Geometry has long been a problematic area and caused much discussion and diversion of curricula.
In the UK the Association for the Improvement of Geometry Teaching was formed in 1871. Since then more than a dozen inquiries have covered the design of the geometry curriculum (Jones, 2000). The place, content and approaches of geometry curricula vary greatly across the world (Hoyles, Foxman and Kachemann, 2002).
During this session we'll work through some lovely problems and sequences of problems in geometry: ways to introduce and develop geometrical thinking. With plenty of practical ideas the workshop will include ways to engage your imagination and visualisation skills, historical and cultural links, and approaches to content that develop a deep functional understanding.
I have taught for 13 years in primary and secondary schools, working as an AST, SLE and on the senior leadership team. These have included a high achieving boy's grammar school and schools in extremely challenging circumstances. I set up the NCETM Cambridge Maths Hub and currently chair the teaching committee of The Mathematical Association. I have led teacher training, professional development and curriculum development for 10 years including internationally. I am now Maths Lead at Cambridge Mathematics, a University of Cambridge curriculum development project.
It is difficult to argue with an evidence-informed profession - but equally difficult to navigate mathematics education research as a teacher with other conflicting priorities. Cambridge Mathematics produces Espressos for teachers: filtered research reviews to be enjoyed over coffee, discussed at department meetings, or as a basis for digging deeper into CPD issues of interest.
Lucy has been a mathematics teacher in primary, secondary and HE, as well as a freelance writer on education and politics.
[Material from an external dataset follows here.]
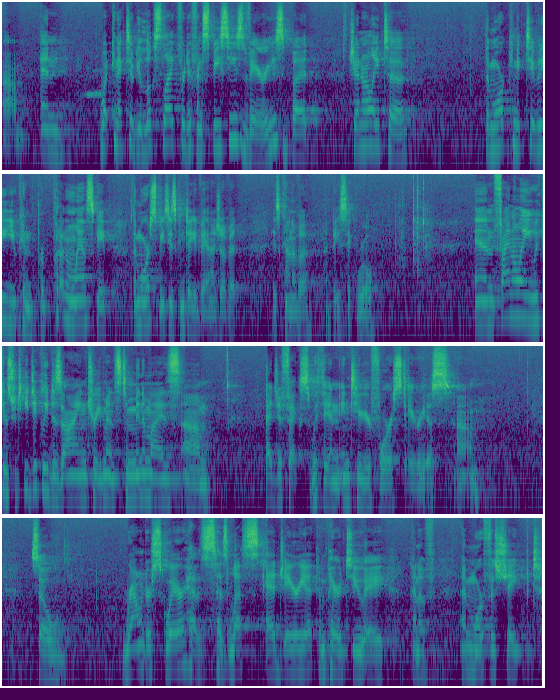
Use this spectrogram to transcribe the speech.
Um, And what connectivity looks like for different species varies, but generally to, the more connectivity you can put on the landscape, the more species can take advantage of it, is kind of a a basic rule. And finally, we can strategically design treatments to minimize um, edge effects within interior forest areas. Um, So round or square has, has less edge area compared to a kind of amorphous-shaped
She is currently working for Cambridge Mathematics, a Cambridge University project to reimagine the mathematics curriculum
At each conference, we ask delegates to bring along their favourite resources, ideas, hints and tips. Everyone has 90 seconds to tell a colleague about their idea, before swapping and hearing from them.
There is usually time for five or six 'dates', so be ready to spread the word about what is making your classroom buzz right now.
Feel free to bring handouts, weblinks, etc.
Our cake competition is always a highlight of the day. Dozens of delegates battle it out to be crowned the winner of the maths-themed cake bake-off.
Cakes are judged at lunchtime by our guest speaker and prizes awarded at the end of the day.
Be sure to visit the cake stands to see your colleagues' handywork. And, of course, to sample the cakes for yourself! They are delicious!
Lots of us help each other out on Twitter. We give advice, support or just share jokes and experiences. But who are the people behind the Twitter handles? That's what a Tweetup is all about - a meet up for Twitter friends, putting faces to names or pseudonyms. Come along to the bonus session during the lunch break and say hello to the maths teacher Twitterati.
Be sure to identify yourself in some way! Surely someone will at least get a t-shirt made?!
You are welcome to join in and get stuck in to doing some maths.
This is an informal session - drop in as you like.